Guardian ad litem paid €240,000 last year, Dáil committee told

Comptroller says legal service for vulnerable children has no formal oversight

Comptroller and Auditor General Séamus McCarthy: He told the Dáil’s Public Accounts Committee  that the guardian ad litem service, whose 65  case-workers were paid a total of €8.2 million by  the State in 2016, had developed in an ad hoc fashion.  Photograph: Frank Miller

Comptroller and Auditor General Séamus McCarthy: He told the Dáil’s Public Accounts Committee that the guardian ad litem service, whose 65 case-workers were paid a total of €8.2 million by the State in 2016, had developed in an ad hoc fashion. Photograph: Frank Miller

 

A guardian ad litem – a person appointed to represent the best interests of a child in court – was paid €240,000 last year, an Oireachtas committee has heard.

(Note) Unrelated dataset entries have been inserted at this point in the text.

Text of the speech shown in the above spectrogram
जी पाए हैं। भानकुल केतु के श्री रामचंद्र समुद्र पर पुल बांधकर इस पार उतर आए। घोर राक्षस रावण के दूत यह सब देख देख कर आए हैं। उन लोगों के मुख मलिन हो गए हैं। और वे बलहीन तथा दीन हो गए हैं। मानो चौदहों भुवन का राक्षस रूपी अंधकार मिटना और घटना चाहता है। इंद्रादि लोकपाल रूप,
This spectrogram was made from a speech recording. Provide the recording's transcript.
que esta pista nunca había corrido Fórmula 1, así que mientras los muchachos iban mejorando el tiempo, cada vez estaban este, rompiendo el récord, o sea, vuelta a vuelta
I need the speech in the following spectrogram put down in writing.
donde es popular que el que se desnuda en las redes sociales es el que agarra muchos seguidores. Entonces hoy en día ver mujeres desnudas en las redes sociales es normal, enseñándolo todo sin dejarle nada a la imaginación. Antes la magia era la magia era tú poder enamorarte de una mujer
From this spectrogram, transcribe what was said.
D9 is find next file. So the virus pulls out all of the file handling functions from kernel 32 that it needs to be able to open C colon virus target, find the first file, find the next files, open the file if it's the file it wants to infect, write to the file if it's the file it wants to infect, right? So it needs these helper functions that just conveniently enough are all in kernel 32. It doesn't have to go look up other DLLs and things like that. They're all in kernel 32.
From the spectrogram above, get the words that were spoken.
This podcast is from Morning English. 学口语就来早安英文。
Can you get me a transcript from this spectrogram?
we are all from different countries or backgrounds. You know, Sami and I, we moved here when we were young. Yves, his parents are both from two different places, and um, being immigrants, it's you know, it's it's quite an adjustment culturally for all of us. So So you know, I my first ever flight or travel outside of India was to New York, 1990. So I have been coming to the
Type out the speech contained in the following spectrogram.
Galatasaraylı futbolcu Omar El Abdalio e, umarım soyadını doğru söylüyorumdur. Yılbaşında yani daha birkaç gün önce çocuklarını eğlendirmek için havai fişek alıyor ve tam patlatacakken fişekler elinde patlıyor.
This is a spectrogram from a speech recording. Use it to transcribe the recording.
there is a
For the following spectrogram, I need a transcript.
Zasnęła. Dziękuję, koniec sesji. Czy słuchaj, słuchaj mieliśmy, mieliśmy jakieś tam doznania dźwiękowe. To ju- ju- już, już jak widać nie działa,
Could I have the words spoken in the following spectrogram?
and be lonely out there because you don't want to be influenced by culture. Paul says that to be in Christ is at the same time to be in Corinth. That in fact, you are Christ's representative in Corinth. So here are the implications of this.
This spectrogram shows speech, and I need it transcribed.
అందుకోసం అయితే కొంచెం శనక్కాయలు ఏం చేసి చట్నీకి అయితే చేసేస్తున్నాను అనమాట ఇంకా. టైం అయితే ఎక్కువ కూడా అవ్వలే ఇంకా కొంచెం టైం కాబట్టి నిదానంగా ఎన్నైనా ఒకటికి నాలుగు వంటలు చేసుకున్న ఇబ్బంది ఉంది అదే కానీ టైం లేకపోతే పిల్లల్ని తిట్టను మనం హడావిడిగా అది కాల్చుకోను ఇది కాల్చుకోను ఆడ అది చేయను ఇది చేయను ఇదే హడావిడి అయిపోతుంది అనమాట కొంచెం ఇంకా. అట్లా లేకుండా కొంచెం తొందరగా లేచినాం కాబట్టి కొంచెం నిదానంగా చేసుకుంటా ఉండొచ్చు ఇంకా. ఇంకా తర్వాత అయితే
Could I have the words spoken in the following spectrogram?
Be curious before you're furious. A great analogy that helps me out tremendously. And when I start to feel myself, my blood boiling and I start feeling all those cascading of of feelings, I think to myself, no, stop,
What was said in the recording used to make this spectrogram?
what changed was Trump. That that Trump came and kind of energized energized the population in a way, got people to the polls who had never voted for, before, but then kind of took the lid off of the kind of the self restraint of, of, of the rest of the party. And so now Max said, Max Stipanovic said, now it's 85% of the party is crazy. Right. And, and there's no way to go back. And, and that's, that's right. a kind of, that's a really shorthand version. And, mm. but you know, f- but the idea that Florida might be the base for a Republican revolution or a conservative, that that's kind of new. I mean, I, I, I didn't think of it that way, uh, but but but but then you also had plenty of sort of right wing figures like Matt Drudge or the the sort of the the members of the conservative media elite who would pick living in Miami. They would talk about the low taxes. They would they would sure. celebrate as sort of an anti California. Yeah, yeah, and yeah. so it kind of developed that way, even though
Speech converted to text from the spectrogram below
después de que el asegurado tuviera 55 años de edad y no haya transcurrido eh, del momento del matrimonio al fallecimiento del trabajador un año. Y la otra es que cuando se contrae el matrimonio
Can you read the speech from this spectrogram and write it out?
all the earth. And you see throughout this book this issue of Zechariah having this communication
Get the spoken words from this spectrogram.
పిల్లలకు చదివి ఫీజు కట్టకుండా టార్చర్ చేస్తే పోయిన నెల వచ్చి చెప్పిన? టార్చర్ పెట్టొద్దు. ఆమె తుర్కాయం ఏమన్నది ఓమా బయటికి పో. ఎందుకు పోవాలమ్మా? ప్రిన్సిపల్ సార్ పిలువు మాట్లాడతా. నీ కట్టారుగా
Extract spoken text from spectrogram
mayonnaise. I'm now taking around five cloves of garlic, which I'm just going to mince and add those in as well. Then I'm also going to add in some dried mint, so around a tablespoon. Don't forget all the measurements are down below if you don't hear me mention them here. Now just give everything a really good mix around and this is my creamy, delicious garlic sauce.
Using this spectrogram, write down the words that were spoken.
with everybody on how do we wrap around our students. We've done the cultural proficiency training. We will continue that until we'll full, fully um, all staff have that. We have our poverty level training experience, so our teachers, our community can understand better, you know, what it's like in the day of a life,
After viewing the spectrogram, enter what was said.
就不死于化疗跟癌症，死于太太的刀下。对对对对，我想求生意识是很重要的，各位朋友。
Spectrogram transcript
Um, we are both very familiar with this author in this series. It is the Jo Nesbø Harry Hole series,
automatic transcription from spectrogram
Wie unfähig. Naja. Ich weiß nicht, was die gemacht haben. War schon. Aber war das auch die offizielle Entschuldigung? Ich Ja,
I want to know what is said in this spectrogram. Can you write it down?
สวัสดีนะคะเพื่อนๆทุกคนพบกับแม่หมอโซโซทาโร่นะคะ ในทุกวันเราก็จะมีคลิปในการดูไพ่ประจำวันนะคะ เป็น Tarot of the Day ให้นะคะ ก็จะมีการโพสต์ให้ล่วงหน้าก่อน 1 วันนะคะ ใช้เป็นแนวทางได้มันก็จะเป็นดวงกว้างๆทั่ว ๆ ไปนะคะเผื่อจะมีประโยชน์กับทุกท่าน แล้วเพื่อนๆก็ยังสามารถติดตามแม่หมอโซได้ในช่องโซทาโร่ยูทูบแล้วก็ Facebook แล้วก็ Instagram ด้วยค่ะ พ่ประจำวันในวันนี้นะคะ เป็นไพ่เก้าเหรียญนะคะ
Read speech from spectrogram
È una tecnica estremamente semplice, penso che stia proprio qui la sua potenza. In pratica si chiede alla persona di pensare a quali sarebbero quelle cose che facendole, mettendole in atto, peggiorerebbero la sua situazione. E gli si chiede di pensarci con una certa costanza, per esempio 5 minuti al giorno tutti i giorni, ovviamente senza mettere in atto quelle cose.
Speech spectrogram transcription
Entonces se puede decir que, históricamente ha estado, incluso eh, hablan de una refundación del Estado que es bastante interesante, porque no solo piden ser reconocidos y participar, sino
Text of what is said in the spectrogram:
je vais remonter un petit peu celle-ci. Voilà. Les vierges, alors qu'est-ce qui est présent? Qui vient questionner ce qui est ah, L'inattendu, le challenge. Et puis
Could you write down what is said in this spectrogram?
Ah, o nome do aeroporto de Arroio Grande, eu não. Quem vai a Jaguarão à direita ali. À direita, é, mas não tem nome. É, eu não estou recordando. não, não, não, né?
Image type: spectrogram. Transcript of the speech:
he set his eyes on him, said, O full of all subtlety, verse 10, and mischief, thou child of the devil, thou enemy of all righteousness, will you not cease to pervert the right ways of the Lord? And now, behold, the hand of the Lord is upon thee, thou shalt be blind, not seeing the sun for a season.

The Dáil’s Public Accounts Committee on Thursday heard that the Child and Family Agency, Tusla, paid a total of €8.2 million to the 65 guardians ad litem operating in the State in 2016.

The individual annual fees for the service, established under the Child Care Act 1991, ranged from €40,000 to €240,000 in once case, the committee heard. Fine Gael TD Josepha Madigan said it the largest payment was an extraordinary figure, amounting to “more than the President of Ireland earns in a year”.

The average income for guardians ad litem last year was €126,000, the committee was told. Ms Madigan said this seemed to be on the basis of 1,000 hours work during the year. She said it was 2½ times what people doing similar work in the North, England and Wales received.

Guardians ad litem are appointed by judges to represent the interest of children in care. Their key functions are to ascertain the views of children who are the subject of care proceedings and to advise the court of these views, as well as giving their considered views on what is in the child’s best interest.

Formal oversight

Comptroller and Auditor General Séamus McCarthy, who examined the operation of the service, said there was no agency charged with formal oversight of guardians ad litem.

The system had developed in an ad hoc way, the committee heard.

Mr McCarthy said there was insufficient data to allow for effective monitoring of the expenditure on and delivery of the service.

It was stated that, on average, a guardian ad litem has about 10 cases ongoing at a time. “The absence of key data means demand for the service cannot be reliably estimated,” he said.

The comptroller also said the legal services were procured in 82 per cent of cases but that these were not subject to procurement guidelines or rules.

In all, an additional €7 million was estimated to have been spent on related legal fees last year, an increase of €1.5 million on 2015.

Ms Madigan pointed out that the documents show that reductions in legal fees were negotiated in 81 per cent of cases. That suggested, she said, that overcharging was common.

Significant reform

Fergal Lynch, the secretary general of the Department of Children and Youth Affairs, said it has acknowledged the present arrangements for guardians ad litem are in need of significant reform.

“Despite its importance to vulnerable children and young people, the service is ad hoc, and lacks an appropriate system of organisation and governance.”

He pointed to the legislation announced this week that will set up a new national service for guardians ad litem that will set minimum standards for qualifications; regulate assignment of legal services; and monitor performance.

Mr Lynch and Tusla chief executive Fred McBride told the committee they were aware of the problem and had taken significant steps in recent years to control costs. Mr Lynch did agree that the comptroller’s report had given extra impetus to the reforms.

Catherine Murphy of the Social Democrats said the system “looks like a cartel”. She said there were 65 guardians ad litem and that there was an incentive for them to keep going in the cases they handled.